- _The problem_
The result should be an exact copy of only the lines from the one holding "I can't read" through the last line of the data below, please, without pictures.

++++ The data

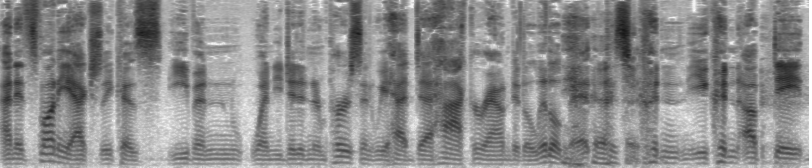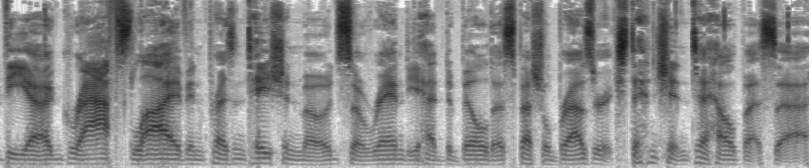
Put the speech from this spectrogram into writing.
And it's funny actually because even when you did it in person, we had to hack around it a little bit because you couldn't you couldn't update the uh, graphs live in presentation mode. So Randy had to build a special browser extension to help us uh,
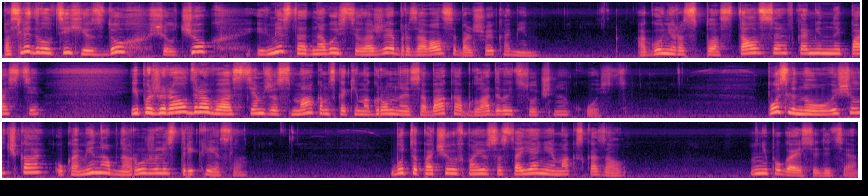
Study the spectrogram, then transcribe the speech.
Последовал тихий вздох, щелчок, и вместо одного из стеллажей образовался большой камин. Огонь распластался в каминной пасти и пожирал дрова с тем же смаком, с каким огромная собака обгладывает сочную кость. После нового щелчка у камина обнаружились три кресла. Будто почуяв мое состояние, Мак сказал: "Не пугайся, дитя.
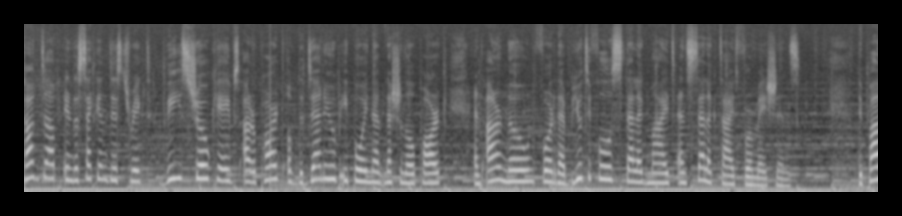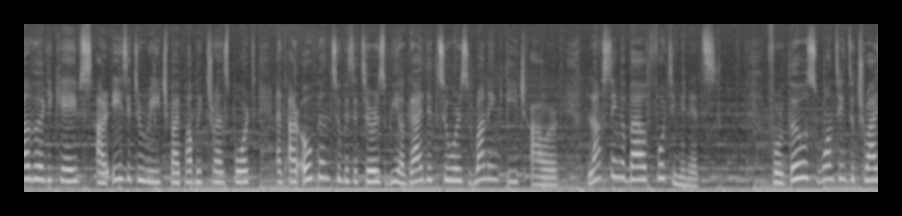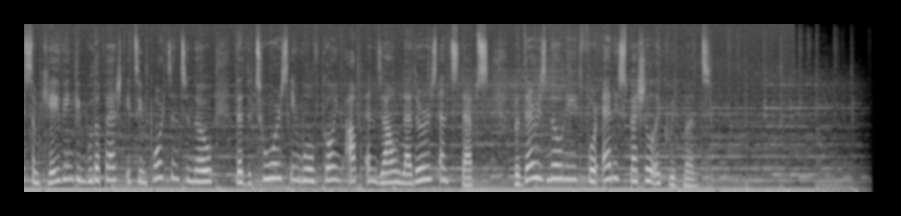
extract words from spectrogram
Tucked up in the second district, these show caves are a part of the Danube Ipoly National Park and are known for their beautiful stalagmite and stalactite formations. The Palvölgyi caves are easy to reach by public transport and are open to visitors via guided tours running each hour, lasting about 40 minutes. For those wanting to try some caving in Budapest, it's important to know that the tours involve going up and down ladders and steps, but there is no need for any special equipment.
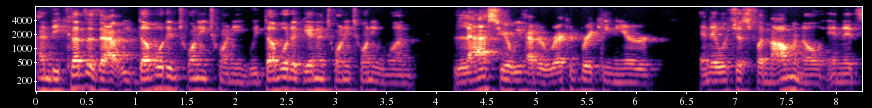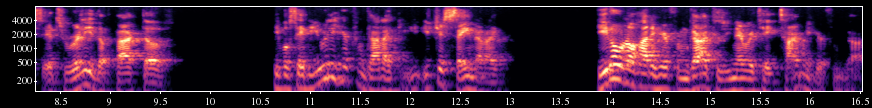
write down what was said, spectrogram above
And because of that, we doubled in 2020. We doubled again in 2021. Last year, we had a record breaking year and it was just phenomenal. And it's it's really the fact of people say, Do you really hear from God? Like, you're just saying that. Like, you don't know how to hear from God because you never take time to hear from God.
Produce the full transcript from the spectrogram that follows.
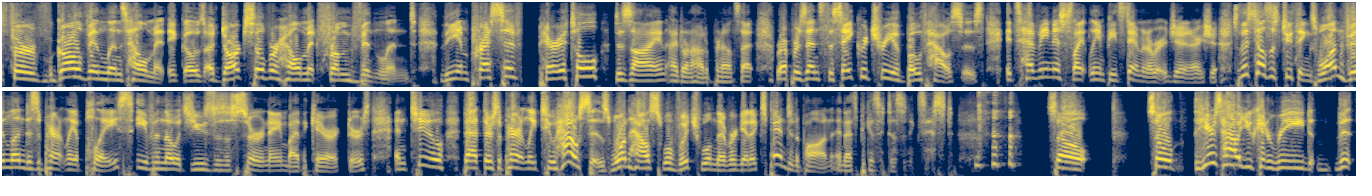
for Garl Vinland's helmet. It goes a dark silver helmet from Vinland. The impressive parietal design, I don't know how to pronounce that, represents the sacred tree of both houses. Its heaviness slightly impedes stamina regeneration. So this tells us two things. One, Vinland is apparently a place, even though it's used as a surname by the characters. And two, that there's apparently two houses, one house of which will never get expanded upon, and that's because it doesn't exist. so so here's how you can read th-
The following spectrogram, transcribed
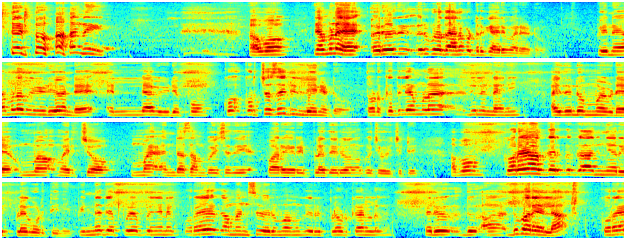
ഇങ്ങോട്ട് വാന്ന്. നമ്മളെ ഒരു ഒരു പ്രധാനപ്പെട്ട ഒരു കാര്യം പറയാട്ടോ. പിന്നെ നമ്മളെ വീഡിയോന്റെ എല്ലാ വീഡിയോ ഇപ്പം കുറച്ച് ദിവസമായിട്ട് ഇല്ലേനി കേട്ടോ തുടക്കത്തിൽ നമ്മളെ ഇതിലുണ്ടായിനി അതിന്റെ ഉമ്മ എവിടെ? ഉമ്മ മരിച്ചോ? ഉമ്മ എന്താ സംഭവിച്ചത്? പറയും റിപ്ലൈ തരുമോ എന്നൊക്കെ ചോദിച്ചിട്ട്. അപ്പം കുറേ ആൾക്കാർക്കൊക്കെ അത് ഞാൻ റിപ്ലൈ കൊടുത്തിനി. പിന്നെ എപ്പോഴും എപ്പോഴും ഇങ്ങനെ കുറേ കമൻസ് വരുമ്പോൾ നമുക്ക് റിപ്ലൈ കൊടുക്കാനുള്ള ഒരു ഇത് ഇത് പറയല്ല. കുറേ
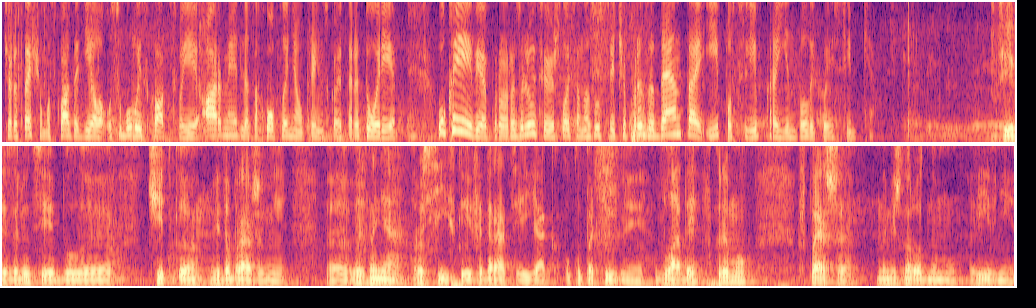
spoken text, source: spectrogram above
через те, що Москва задіяла особовий склад своєї армії для захоплення української території. У Києві про резолюцію йшлося на зустрічі президента і послів країн Великої Сімки. В цій резолюції були чітко відображені е, визнання Російської Федерації як окупаційної влади в Криму. Вперше на міжнародному рівні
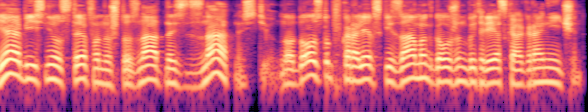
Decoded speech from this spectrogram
Я объяснил Стефану, что знатность знатностью, но доступ в королевский замок должен быть резко ограничен.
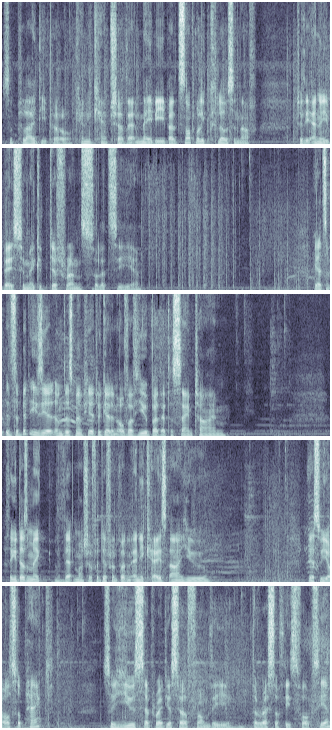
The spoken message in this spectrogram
Supply depot. Can we capture that? Maybe, but it's not really close enough to the enemy base to make a difference. So let's see here. Yeah, it's, it's a bit easier on this map here to get an overview, but at the same time, I think it doesn't make that much of a difference. But in any case, are you... Yeah, so you're also packed. So you separate yourself from the, the rest of these folks here.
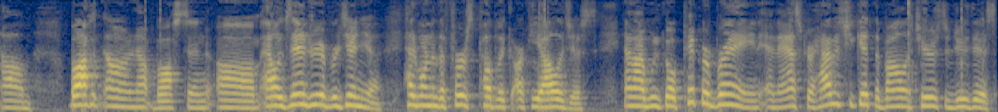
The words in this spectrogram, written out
Um, Bo uh, not Boston, um, Alexandria, Virginia, had one of the first public archaeologists. And I would go pick her brain and ask her, how did she get the volunteers to do this?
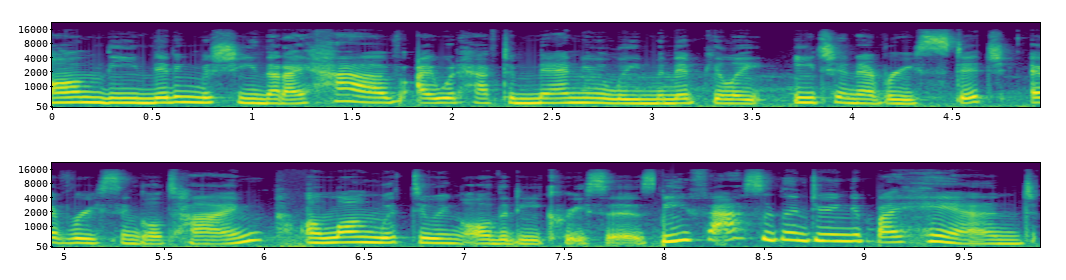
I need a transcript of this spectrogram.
On the knitting machine that I have, I would have to manually manipulate each and every stitch every single time, along with doing all the decreases. Be faster than doing it by hand,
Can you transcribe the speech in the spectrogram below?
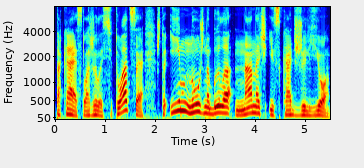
такая сложилась ситуация, что им нужно было на ночь искать жилье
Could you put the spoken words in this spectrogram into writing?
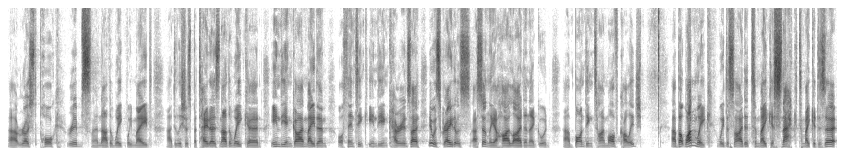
uh, roast pork ribs, another week we made uh, delicious potatoes, another week an Indian guy made an authentic Indian curry. And so, it was great. It was certainly a highlight and a good bonding time of college. Uh, but one week we decided to make a snack, to make a dessert.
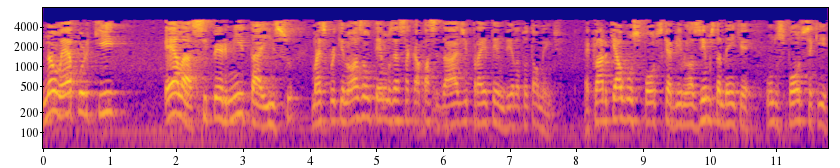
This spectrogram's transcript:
não é porque ela se permita isso, mas porque nós não temos essa capacidade para entendê-la totalmente. É claro que há alguns pontos que a Bíblia, nós vimos também que um dos pontos é que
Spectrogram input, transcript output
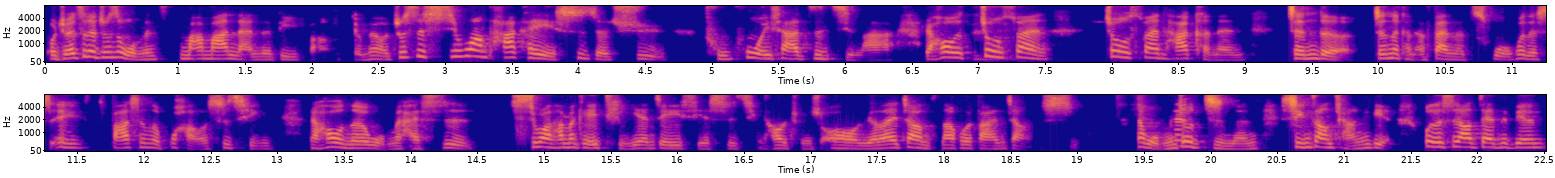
我觉得这个就是我们妈妈难的地方，有没有？就是希望他可以试着去突破一下自己啦。然后，就算就算他可能真的真的可能犯了错，或者是哎发生了不好的事情，然后呢，我们还是希望他们可以体验这一些事情，然后觉得说哦，原来这样子，那会发生这样的事。那我们就只能心脏强一点，或者是要在那边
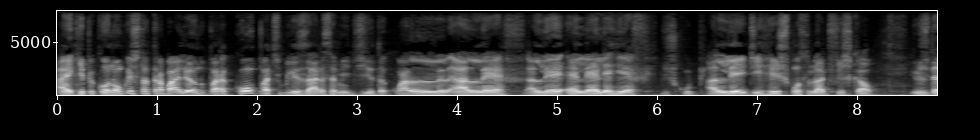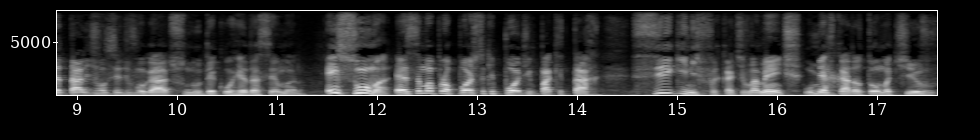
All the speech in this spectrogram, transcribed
A equipe econômica está trabalhando para compatibilizar essa medida com a, a, LEF, a LRF, desculpe, a Lei de Responsabilidade Fiscal. E os detalhes vão ser divulgados no decorrer da semana. Em suma, essa é uma proposta que pode impactar significativamente o mercado automotivo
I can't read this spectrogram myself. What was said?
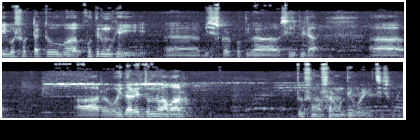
এই বছরটা একটু ক্ষতির মুখেই বিশেষ করে প্রতিমা শিল্পীরা। আর ওয়েদারের জন্য আবার একটু সমস্যার মধ্যেই পড়ে গেছি সবাই।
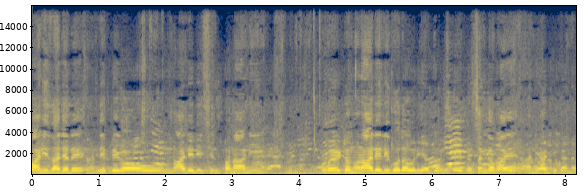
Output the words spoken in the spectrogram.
पाणी झालेलं आहे. देपेगावहून आलेली शिंदफणा आणि पैठणहून आलेली गोदावरी या दोन्हीच्या इथं संगम आहे आणि या ठिकाणी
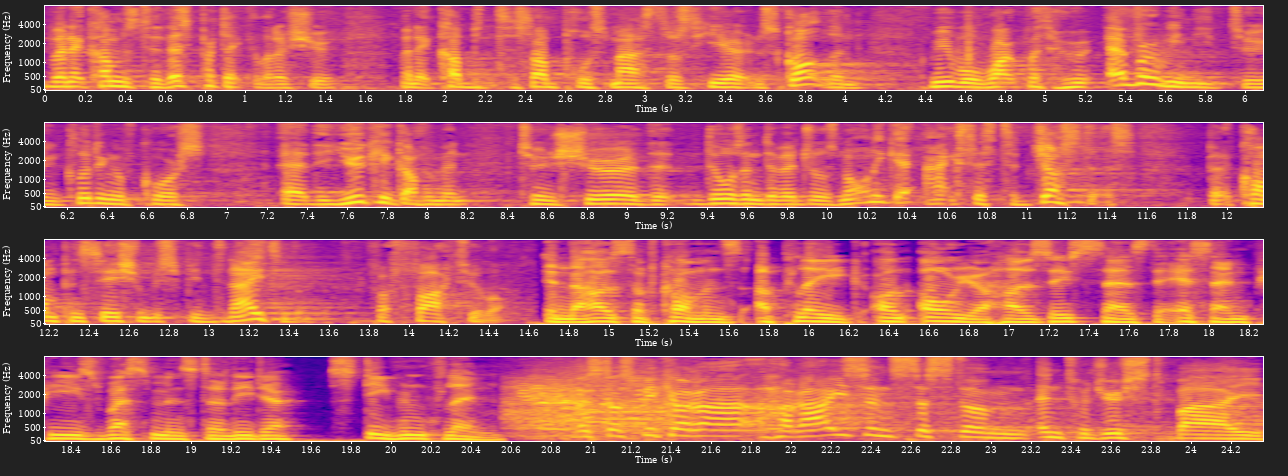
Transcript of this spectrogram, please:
when it comes to this particular issue, when it comes to sub postmasters here in Scotland, we will work with whoever we need to, including, of course, uh, the UK government, to ensure that those individuals not only get access to justice, but compensation which has been denied to them for far too long. In the House of Commons, a plague on all your houses, says the SNP's Westminster leader, Stephen Flynn. Mr Speaker, a Horizon system introduced by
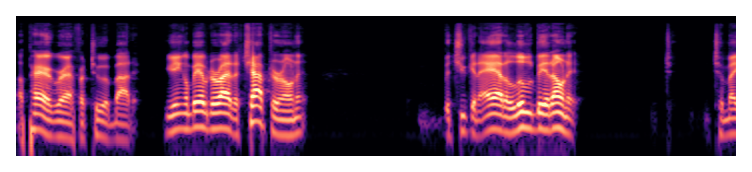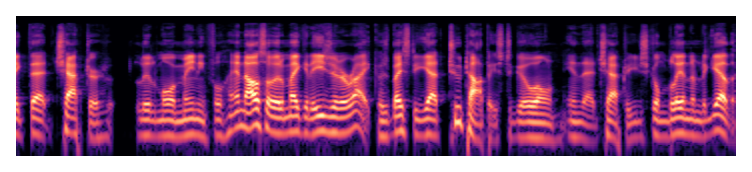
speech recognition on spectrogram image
a paragraph or two about it? You ain't going to be able to write a chapter on it, but you can add a little bit on it to make that chapter a little more meaningful, and also it'll make it easier to write because basically you got two topics to go on in that chapter. You're just gonna blend them together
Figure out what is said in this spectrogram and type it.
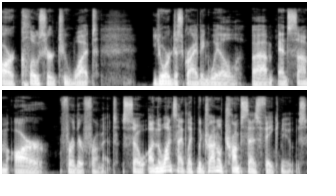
are closer to what you're describing, Will, um, and some are further from it. So on the one side, like when Donald Trump says fake news,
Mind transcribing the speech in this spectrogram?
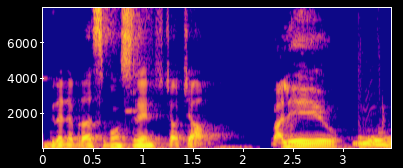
Um grande abraço e bons treinos. Tchau, tchau. Valeu! Valeu.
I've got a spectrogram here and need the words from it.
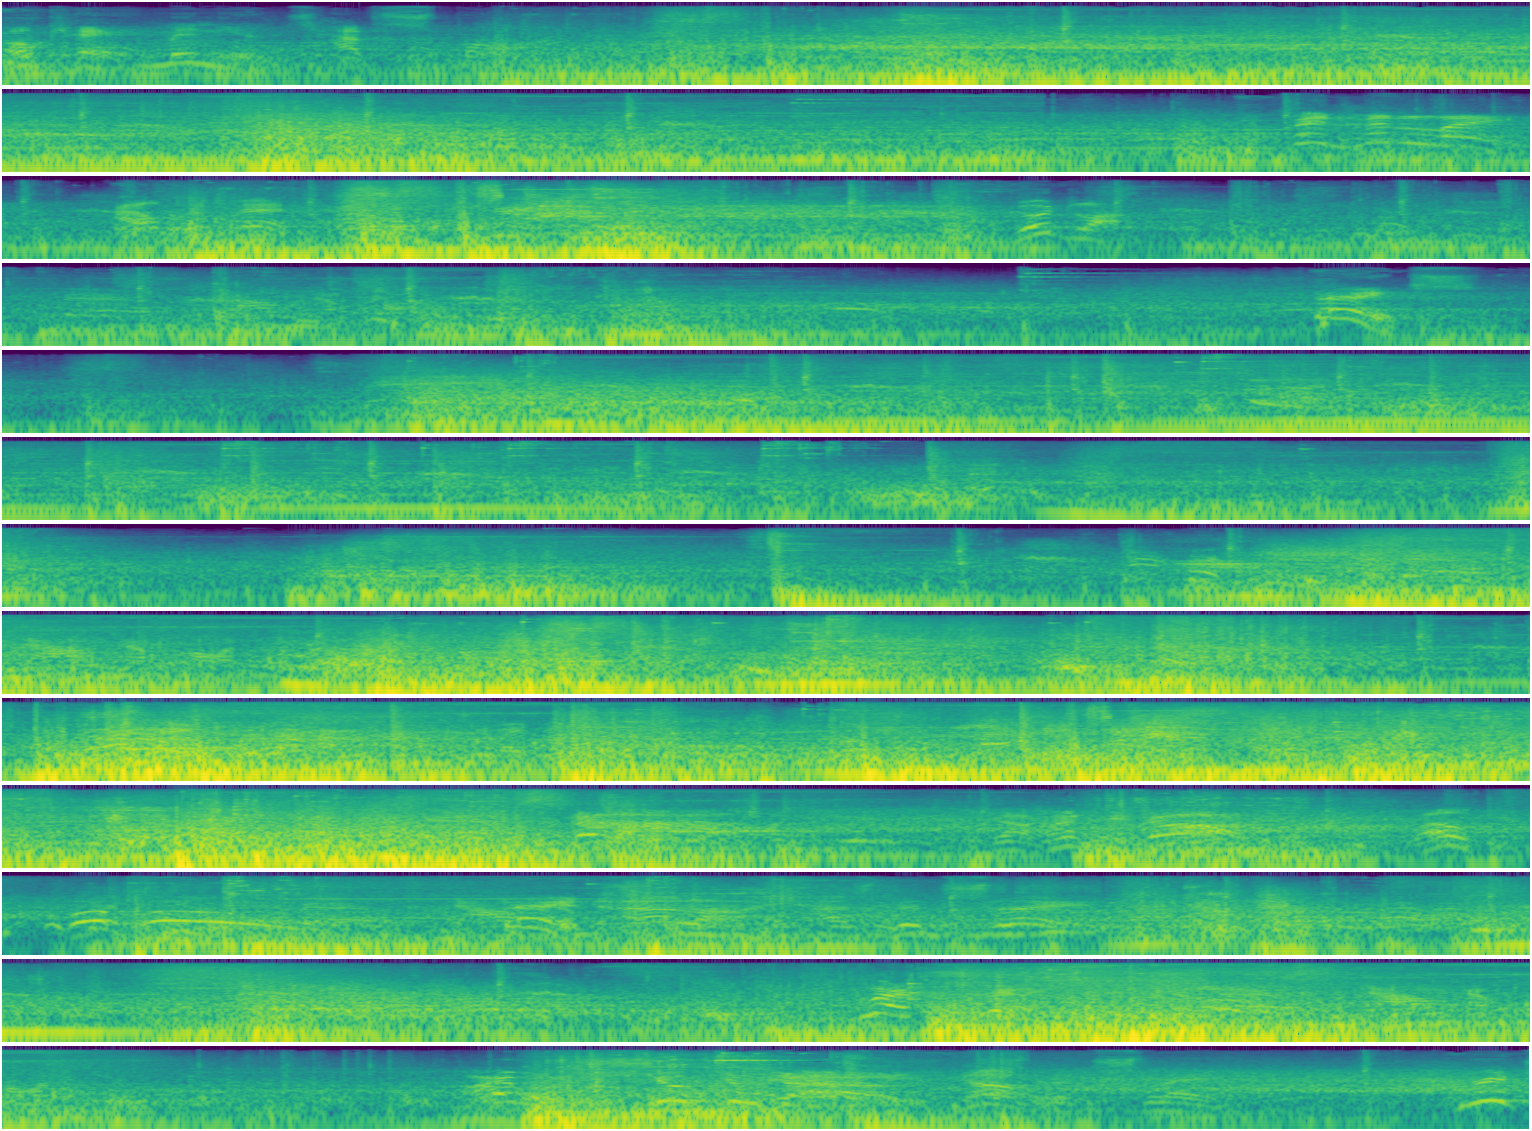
Okay, minions have spawned. defend middle lane! I'll defend. Good luck. Thanks!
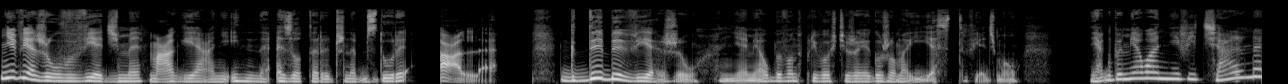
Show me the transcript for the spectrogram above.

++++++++

- _Solved problem_
I can't read this spectrogram myself. What was said?
এই বছরটা একটু ক্ষতির মুখেই বিশেষ করে প্রতিমা শিল্পীরা। আর ওয়েদারের জন্য আবার একটু সমস্যার মধ্যেই পড়ে গেছি সবাই।
Output the words spoken in the spectrogram.
पाणी झालेलं आहे. देपेगावहून आलेली शिंदफणा आणि पैठणहून आलेली गोदावरी या दोन्हीच्या इथं संगम आहे आणि या ठिकाणी
Transcript of this spectrogram, please:
when it comes to this particular issue, when it comes to sub postmasters here in Scotland, we will work with whoever we need to, including, of course, uh, the UK government, to ensure that those individuals not only get access to justice, but compensation which has been denied to them for far too long. In the House of Commons, a plague on all your houses, says the SNP's Westminster leader, Stephen Flynn. Mr Speaker, a Horizon system introduced by
speech recognition on spectrogram image
a paragraph or two about it? You ain't going to be able to write a chapter on it, but you can add a little bit on it to make that chapter a little more meaningful, and also it'll make it easier to write because basically you got two topics to go on in that chapter. You're just gonna blend them together
Figure out what is said in this spectrogram and type it.
are closer to what you're describing, Will, um, and some are further from it. So on the one side, like when Donald Trump says fake news,
Mind transcribing the speech in this spectrogram?
Um grande abraço e bons treinos. Tchau, tchau. Valeu! Valeu.
I've got a spectrogram here and need the words from it.
Okay, minions have spawned. defend middle lane! I'll defend. Good luck. Thanks!
Show me the transcript for the spectrogram above.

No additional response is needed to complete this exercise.